The technological revolution is paving the way for a new scenario: Robo-advisors we can hire to manage our investments. But just how do they work?
What’s a robo-advisor?
Though it sounds like a robot that gives advice on investments, a ‘robo-advisor’ mainly manages them by automatically investing online according to investor preferences and profiles.
How do robo-advisors work?
Robo-advisors rely on automation and algorithms to manage investments. They aim to tailor portfolios to clients’ preferences, conditions, assets and goals (i.e., their investor profile, as explained by Openbank). They have a range of portfolios for each kind of investor.
The two investment types robo-advisors generally offer are investment funds (to earn returns on money) and pension plans (for long-term savings). In general, robo-advisors’ management is passive; but it can include active investing. Thus, they can charge better fees than personal advisors.
How do I use a robo-advisor?
Robo-advisor clients sign a discretionary management agreement authorizing the robo-advisor to allocate initial capital and adjust their investment to market trends.
To start using a robo-advisor, we must follow these steps:
What are the pros and cons of robo-advisors?
Robo-advisors have a number of advantages. First, the simple system they give us to start investing in financial products is based solely on algorithms (and not personal instincts), thus minimizing market uncertainty. Second, their automated services lowers the cost of investing considerably. And, third, since they’re online, we can access them anytime and anywhere and get information in real time (for more details, visit Openbank).
Still, while robo-advisors are highly innovative for tailored investing, they don’t fully personalize investments because they base portfolio offers on investor profiles and not on users.
What’s an index fund and what’s it got to do with robo-advisors?

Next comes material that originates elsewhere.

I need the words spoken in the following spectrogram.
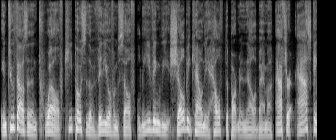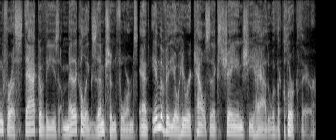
In 2012, Key posted a video of himself leaving the Shelby County Health Department in Alabama after asking for a stack of these medical exemption forms. And in the video, he recounts an exchange he had with a clerk there.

Robo-advisors’ portfolios typically invest in index funds, which aim to match a particular stock market benchmark instead of outperforming it. Since robo-advisors can make these funds standard investment options, they will often offer them to subscribing investors as high-quality, low-cost products.
Investing carries risk, including no returns and/or loss of principal. The capital value of units can fluctuate with the market. Past returns do not guarantee future returns.